The father of the child killed by Terri-Lynne McClintic is heading a protest in Ottawa Friday calling for the government to return her to a maximum security prison.
McClintic, who was convicted of killing eight-year-old Tory Stafford in 2009 and given a life sentence, was downgraded to a medium security prison in 2014 before being transferred to Saskatchewan’s Okimaw Ohci Healing Lodge earlier this year.
Rodney Stafford helped organize the protest and wants to see an immediate ban on child-killers being transferred out of prison.
“Send Terri-Lynne back to where she belongs, and after this, work on changing laws,” Stafford told Global News at the protest.
Corrections Canada is currently reviewing the transfer, but Stafford said the justice system needs to take a hard look at itself.
“For this to be able to happen there’s got to be loopholes that Terri-Lynne was able to follow through and get to where it is,” Stafford said.
He also said he wasn’t consulted at all during the process, only informed of the decision to move her after it had been made – but he’d be willing to talk to Public Safety Minister Ralph Goodale or other members of the government.
A report on the transfer decision is expected to be released in the coming days.
WATCH: Rodney Stafford leads protest against McClintic transfer on Parliament Hill
The Okimaw Ohci Healing Lodge is run by Corrections Canada and has no fences.
Healing lodges were created to address the disproportionate number of Indigenous people in the prison system and help them prepare to reintegrate with society. However, offenders looking to transfer to a healing lodge do not have to prove they are Indigenous.
But McClintic’s brother told Global News she is not Indigenous – but that she is an expert manipulator.
About a hundred people came out to the protest on Parliament Hill chanting “Send her back” and with signs saying “Violent criminals like McClintic should be behind bars.” Conservative MPs also attended and spoke at the rally.
Participants at the rally were wearing purple, Tori’s favourite colour, to honour the memory of the little girl.
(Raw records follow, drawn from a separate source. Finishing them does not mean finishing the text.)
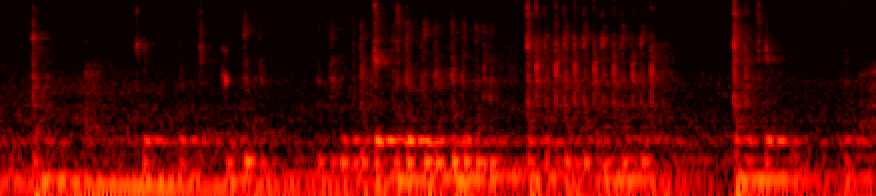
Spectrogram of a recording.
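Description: Computer keyboard typing: irregular runs of keystrokes with short pauses, over a steady low hum.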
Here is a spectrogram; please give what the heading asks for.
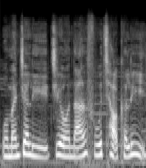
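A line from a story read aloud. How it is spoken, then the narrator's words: Flat, indifferent. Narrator (Chinese): 老板淡淡的说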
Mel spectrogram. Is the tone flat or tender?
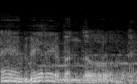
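tender. It is said in a warm, tender tone. The speaker calls it right.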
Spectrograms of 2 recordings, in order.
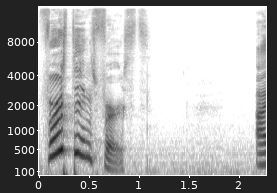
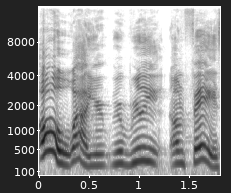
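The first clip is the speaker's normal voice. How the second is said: ordinary delivery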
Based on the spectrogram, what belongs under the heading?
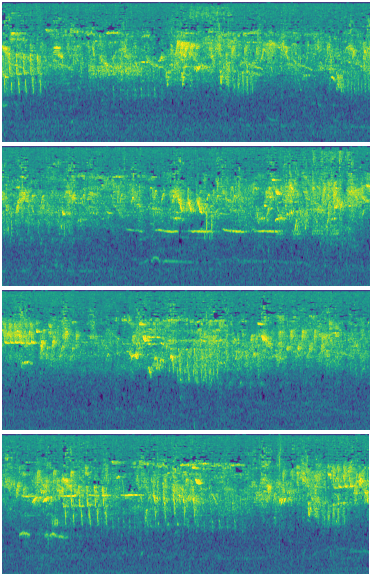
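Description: Faint, busy chirping of birds, with a few short whistled notes among it.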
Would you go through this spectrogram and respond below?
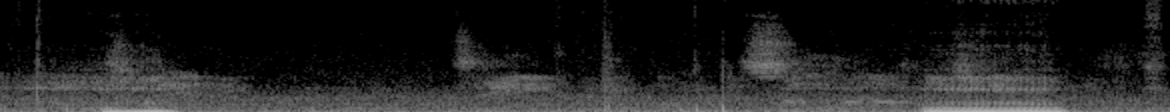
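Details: A Cane Corso that always snores very loudly while sleeping beside a young pit-type dog trying to nap: two loud, low, rumbling snores about four seconds apart, with quiet room noise between them.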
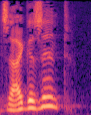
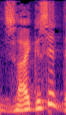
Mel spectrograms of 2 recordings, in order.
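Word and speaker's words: zei gezunt: I said, Zygazint. Zygazint, which means be, be healthy, be well. But in Hebrew, they pronounce it differently. So I said to them, I said, Zygazit.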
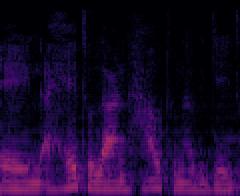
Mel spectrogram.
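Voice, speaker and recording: Over music in the background, a man speaks with ordinary pitch variation, and the room echo is audible. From Democratic Republic of the Congo. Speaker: refugee speaker. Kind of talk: personal testimony talk. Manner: measured, with filler pauses.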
“It’s a great feeling knowing they’ve come this far to help support the cause, they know just as well as I do that it’s important,” Stafford said, adding that the issue affects all Canadians.
“It’d be best not just for me but for everybody. The sooner we can do something about these types of offenders having lower security and day passes, it’s not right, it’s not fair to the victims, and it needs to change.”
A second protest is taking place in Woodstock, Ont., where the Stafford family lived.
Vincent told 980 CFPL their goal is to keep things as positive as possible.
“Nobody is going to respond well to negativity. Nobody ever does. So really just making this about a little girl who is not seeing justice. I think that’s the key thing.”
— With files from Abilgail Bimman and 980 CFPL